As much as I like an ongoing arc, a story rolling into multiple issues – perhaps even a whole series – there’s something very satisfying and “Classic Doctor Who” about a short but sweet story seemingly-detached from the main plot.
Issue 8 of Titan Comics’ Tenth Doctor “Year Two” gives us exactly that: the start of a two-part tale, and Cindy Wu’s first proper trip in the TARDIS.
The Wishing Well Witch sees the Doctor, Cindy, and Gabby Gonzalez at the Dewbury Paranormal Literary Festival; the town’s “beaten Stockbridge this year as most paranormal place in England,” so naturally there’s something fishy going down. The first couple of pages immediately establishes an Image of the Fendahl-esque vibe, but writer, Nick Abadzis nails the slightly naff, tongue-in-cheek nature of Brits: far from the rehearsed rituals of The Daemons, this scene plays out like a sketch – albeit one that leads to all hell breaking loose.
The story is definitely a dark cautionary one, warning people off dabbling with the occult, but there’s a lovely wit too. That’s evident when, instead of using a pillar candle for an incantation, one of the townsfolk suggests a tealight; similarly, the Doctor browses through a bookstore, but is more interested in some classic comic annuals like the Beano, Dandy, and Whizzer and Chips than Dickens, Sheakespeare, and Christie.
That good-natured humour extends to Eleonora Carlini’s art, which is certainly more influenced by manga than the series’ regular artist, Elena Casagrande’s. I’ve mentioned before that I’m not a huge fan of manga, but Carlini’s pages largely stay on the right side of realism, just occasionally indulging in the excesses of Japanese art.
This is especially true in her depiction of Cindy, who was welcomed on board the Doctor’s time-space ship at the conclusion of last issue – welcomed by the Doctor, that is. It’s interesting to see Gabby, who’s travelled with the Time Lord for quite a while now, on the back foot. She doesn’t treat her friend terribly well here, just a hint of jealousy perhaps creeping in. Maybe jealousy isn’t the right word: it’s more like she wants the Doctor all to herself, and we’re reminded of Rose Tyler’s initial reluctance to welcome Mickey Smith on their adventures at the end of School Reunion.
It’s a dynamic we’ve not really seen before in the series, and makes for an interesting read, though not a comfortable one. That’s not a fault: a little edginess keeps you intrigued. When there are numerous companions in the TARDIS, there’s always some underlying tension (except with Amy and Rory, post-Series 5), and you certainly get lashings of that here, although the Doctor remains naturally oblivious.
He’s too distracted by the occult circumstances, an old man who appears insane, and a time trace deep down Dewbury’s wishing well.

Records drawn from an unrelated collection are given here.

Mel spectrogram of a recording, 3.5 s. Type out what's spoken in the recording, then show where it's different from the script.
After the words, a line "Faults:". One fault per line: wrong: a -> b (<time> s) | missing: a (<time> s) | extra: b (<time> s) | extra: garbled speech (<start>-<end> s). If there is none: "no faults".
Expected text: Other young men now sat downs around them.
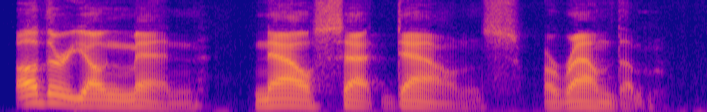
Other young men now sat downs around them.
Faults:
no faults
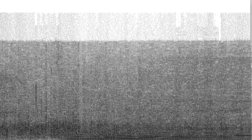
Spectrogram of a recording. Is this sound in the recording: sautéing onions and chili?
no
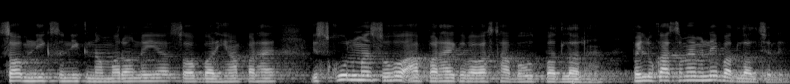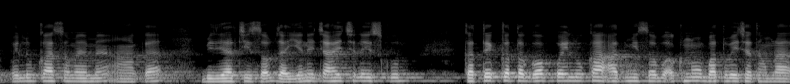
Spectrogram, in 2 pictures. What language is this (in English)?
Maithili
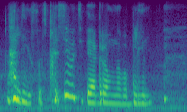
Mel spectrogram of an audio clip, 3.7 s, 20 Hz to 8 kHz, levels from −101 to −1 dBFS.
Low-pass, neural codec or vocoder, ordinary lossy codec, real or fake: 7.2 kHz; none; Opus, 32 kbps; real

The actual witch – a humanoid black schism with multiple faces – is beautifully rendered. She’s grotesque and actually quite scary, her victims harking back to those people in horror movies that suddenly start crying blood. Yep, creepy visuals a-plenty. The Doctor thinks it’s some sort of misunderstanding, but the cliffhanger leaves Dewbury at the witch’s mercy, so I look forward to seeing how this one concludes!
The Tenth Doctor #2.8 is out now, priced $3.99.